The emotion of the moment was almost palpable. This must have been what it was like when Casey at bat was penned. The third basemen tensed, getting into that athlete's crouch that I only now find myself in unintentionally and with great discomfort. At bat, stood some man or woman who, in all likelihood, was wondering if he or she had time for a nap before the next activity. The pitcher peered in for a sign from the catcher, who I think was contemplating if and when he could inform everyone that his wife was pregnant.
 
And then there was an unmistakable thwack of the bat, or maybe it was more like the thud of the bat, as softball and soft swing met in a moment of athletic purity. The pop up, not more than a story or so high, drifted past the third base line towards the waiting arms of the grove. The left fielder, or maybe the short left fielder, or the short short left fielder, would make valiant effort, the ball would fall harmlessly to earth, the batter would take his or her stance once more, and life would go on as intended.
 
But the man who would be married to my daughter in less than two days, was not thinking about his wedding vows or the life he would lead hereafter. He was not contemplating his finances or the weather or even wondering if the ducklings were being bothered by the mass of humanity that had descended on their territory.
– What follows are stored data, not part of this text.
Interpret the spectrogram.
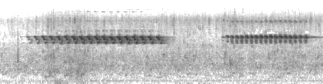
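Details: Cirl bunting in a shady Greek forest with a running spring at hot midday singing two flat, dry rattling trills of rapidly repeated high notes, each lasting about one to two seconds, with a short pause between them.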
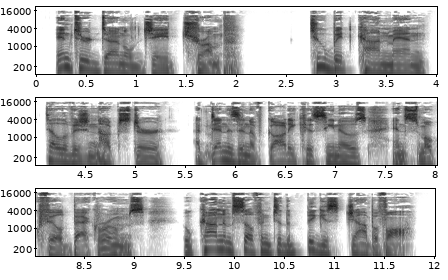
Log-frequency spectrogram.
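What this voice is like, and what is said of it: Imitates another person's voice. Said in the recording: “my best impression of him, because it's fucking spot on”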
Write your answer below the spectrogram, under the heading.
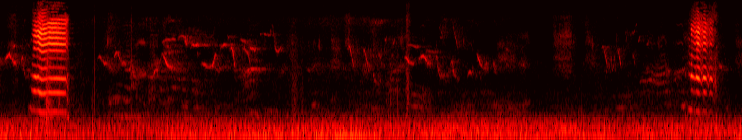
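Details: Goat gives two short, loud, quavering bleats about ten seconds apart, with birds chirping in between over a steady low background rumble.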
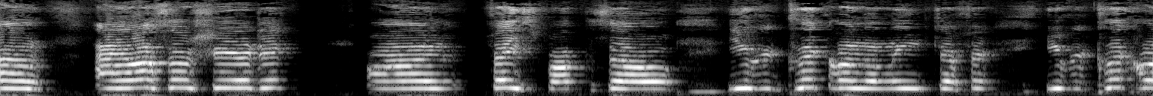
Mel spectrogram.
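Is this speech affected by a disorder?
Yes: cerebral palsy; limited use of the hands.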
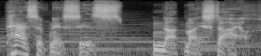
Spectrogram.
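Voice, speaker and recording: An actor playing a cool, self-assured young nobleman vigilante in an anime-style video game, composed, measured and reserved. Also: low-pitched, big pitch swings, fairly bright tone, exaggerated voice. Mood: resolute. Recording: background music under the voice.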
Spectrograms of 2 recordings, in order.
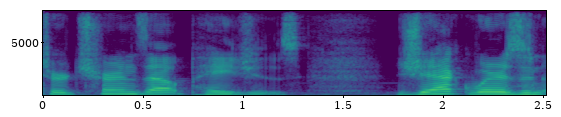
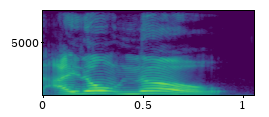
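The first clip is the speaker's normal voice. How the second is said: ordinary delivery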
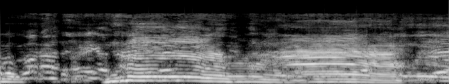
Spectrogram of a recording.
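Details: Sahiwal bull at Ambari cattle market, Bangladesh, on 23 May 2025, giving a long, loud, deep moo that swells and wavers for over three seconds after a man's brief speech.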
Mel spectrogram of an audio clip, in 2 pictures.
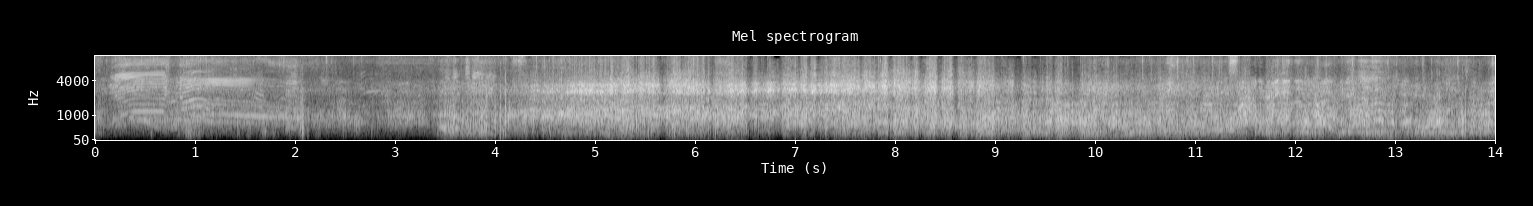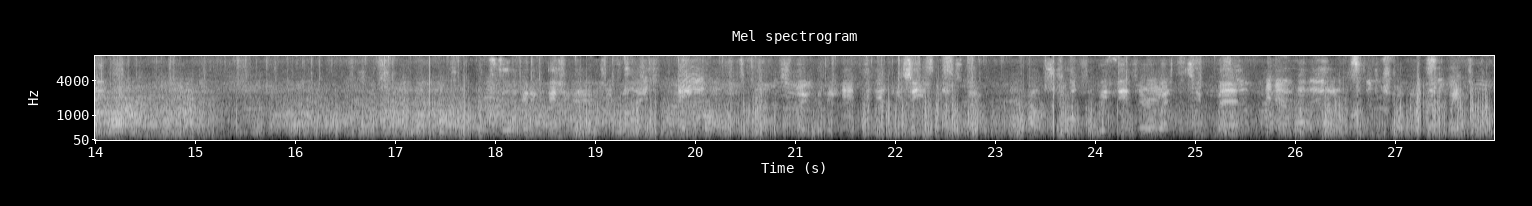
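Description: Red Arrows BAE Hawk T1 jets passing overhead, the rush of their turbofan engines coming in loud about three to four seconds in, with a high whine in it for several seconds, easing slightly about halfway and carrying on. Gusty wind is buffeting the microphone throughout.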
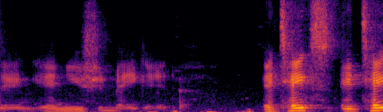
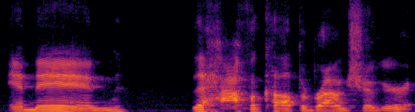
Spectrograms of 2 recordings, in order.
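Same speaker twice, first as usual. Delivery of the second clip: ordinary talk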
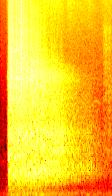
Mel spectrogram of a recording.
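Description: Soldiers fire a volley of gunfire on command: one sudden, loud, dense blast that booms and then decays slowly into a rumbling tail.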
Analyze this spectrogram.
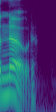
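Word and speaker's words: knode: It is a localized, self-sustaining vortex of energy called the node, spelled with a K.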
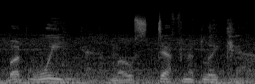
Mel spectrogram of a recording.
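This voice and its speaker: A man playing a confident, witty sorcerer hero in a video game cutscene, measured and explanatory. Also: medium pitch, music in the background, lightly acted. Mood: grave, urgent. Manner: measured, self-assured, explanatory.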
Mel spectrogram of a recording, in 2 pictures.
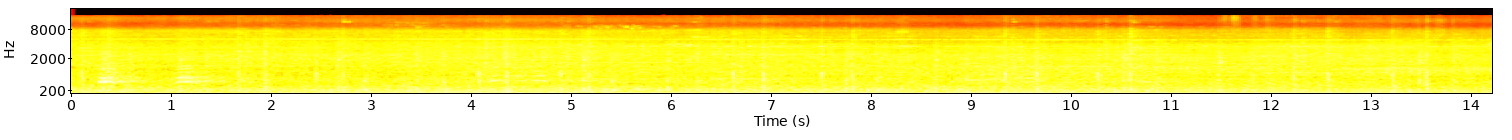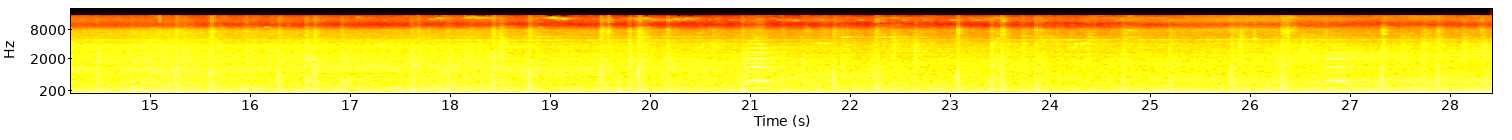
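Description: Egyptian Railways passenger coaches rolling past on the adjacent track: a steady rumble of wheels on rail with repeated clicking over the rail joints. A brief high tone sounds twice in the later part.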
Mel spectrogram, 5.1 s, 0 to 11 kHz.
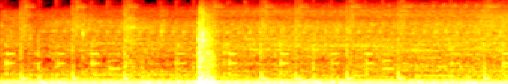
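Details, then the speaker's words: Toyota Paseo after fixing water in cylinder #1 and refitting the spark plugs and wires: an even, steady, smooth low hum with no misfire or stumble, running cleanly on all cylinders. It drives normally. "well the windshield super dirty but I be running just fine it pulls like it always used to which is a very fast but I mean it hold and you know it's running fine"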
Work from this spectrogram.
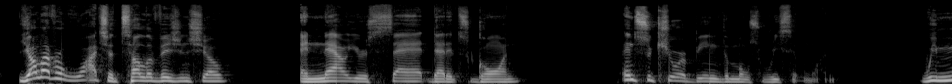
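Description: Three times the speech steps down abruptly by about 6 dB and then jumps back up: from 0.62 to 0.89 s, from 3.37 to 4.32 s, and from 6.69 to 7.10 s. This is likely one channel dropping out, with the mono sum losing half its shared signal. A fade or compressor ducking would ramp, but these edges are instantaneous, the drop is a clean halving, and the tone stays the same.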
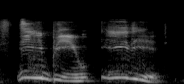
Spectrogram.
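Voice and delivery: screechy, very high cartoon shriek with wild pitch swoops. Speaker recalls how someone used to imitate a cartoon, doing a Ren impression. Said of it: "could do a spot-on Ren impression".

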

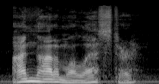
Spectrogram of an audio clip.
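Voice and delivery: slow, eerie, unsettling creepy voice. Retelling what a man said to them while his dog snarled, imitating a creepy voice. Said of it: "in the creepiest voice you've ever heard".

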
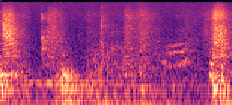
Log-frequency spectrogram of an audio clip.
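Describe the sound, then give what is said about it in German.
Someone rummages through a drawer, with a few scattered knocks and scrapes over about two seconds and a sharper clatter near the end, no talking. “verschwindet gerade kurz und kramt und die Katze kommt rein.”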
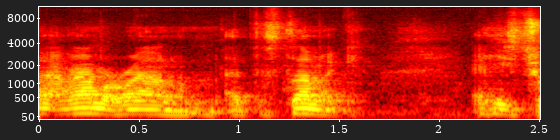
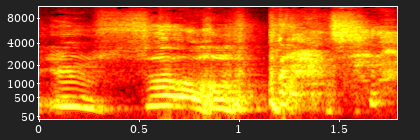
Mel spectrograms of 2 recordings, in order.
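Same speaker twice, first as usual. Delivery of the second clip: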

No, for him, there was an urgent call to action, to make the effort, no matter how risky, or futile, in pursuit of that quickly falling orb, its parabola almost done.
 
And as he ran full tilt and then left his feet, landing with great force in the tangles and brambles, my thoughts turned to Derek Jeter. Here I was in the third base box, with the same angle of vision that I had on that day so many years before, as my daughter and I sat in wonder at the majesty of what we were witnessing. And the first and only thought I had at that moment was I hoped that my future son in law was not landing in a field of poison ivy.
 
I will not tell you whether or not he made the catch. It was, after all, the effort of both Jeter and my now son in law that is the tale.. Emerging bloodied or not, with ball in hand or empty, the legend is of leaving it all on the field.  A man jumped into the stands and another into the bushes. And on each occasion, a legend was born.
 
But more than all that, I thank god there was no poison ivy.

3 comments:

harvey leeds said...

AL BENTON WOULD BE PROUD!! Great writing as always and best wedding ever!! Congrats to all!!

Anonymous said...

:-))))

M

Anonymous said...

This is perfect!

ANL (formerly AN)